Erythropoietin reduces experimental autoimmune encephalomyelitis severity via neuroprotective mechanisms.J Neuroinflammation 2017; 14(1):202JN
Treatment with erythropoietin (Epo) in experimental autoimmune encephalomyelitis (EAE), the rodent model of multiple sclerosis (MS), has consistently been shown to ameliorate disease progression and improve overall outcome. The effect has been attributed to modulation of the immune response and/or preservation of the central nervous system (CNS) tissue integrity. It remains unclear, however, if (a) Epo acts primarily in the CNS or the periphery and if (b) Epo's beneficial effect in EAE is mainly due to maintaining CNS tissue integrity or to modulation of the immune response. If Epo acts primarily by modulating the immune system, where is this modulation required? In the periphery, the CNS or both?
To address these questions, we used two well-characterized transgenic mouse strains that constitutively overexpress recombinant human Epo (rhEpo) either systemically (tg6) or in CNS only (tg21) in a MOG-induced EAE model. We assessed clinical severity, disease progression, immunomodulation, and CNS tissue integrity, including neuronal survival.

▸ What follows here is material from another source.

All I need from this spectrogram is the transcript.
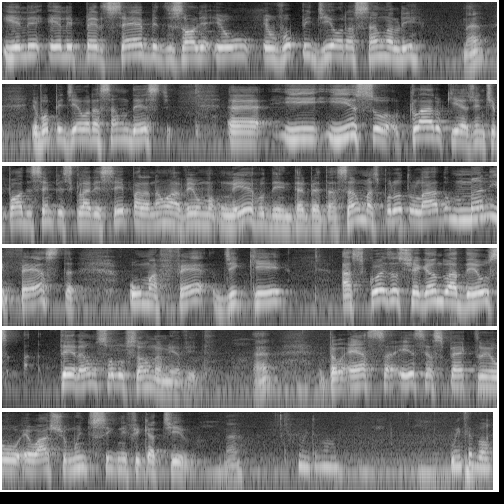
e ele, ele percebe, diz, olha, eu, eu vou pedir a oração ali, né? eu vou pedir a oração deste. É, e, e, isso, claro que a gente pode sempre esclarecer para não haver uma, um erro de interpretação, mas, por outro lado, manifesta uma fé de que as coisas chegando a Deus terão solução na minha vida. Né? Então, essa, esse aspecto eu, eu acho muito significativo. Né? Muito bom. Muito bom.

Although disease onset remained unaffected, EAE progression was alleviated in transgenic animals compared to controls with both lines performing equally well showing that expression of Epo in the periphery is not required; Epo expression in the CNS is sufficient. Immunomodulation was observed in both strains but surprisingly the profile of modulation differed substantially between strains. Modulation in the tg21 strain was limited to a reduction in macrophages in the CNS, with no peripheral immunomodulatory effects observed. In contrast, in the tg6 strain, macrophages were upregulated in the CNS, and, in the periphery of this strain, T cells and macrophages were downregulated. The lack of a consistent immunomodulatory profile across both transgenic species suggests that immunomodulation by Epo is unlikely to be the primary mechanism driving amelioration of EAE. Finally, CNS tissue integrity was affected in all strains. Although myelin appeared equally damaged in all strains, neuronal survival was significantly improved in the spinal cord of tg21 mice, indicating that Epo may ameliorate EAE predominantly by protecting neurons.
Our data suggests that moderate elevated brain Epo levels provide clinically significant neuroprotection in EAE without modulation of the immune response making a significant contribution.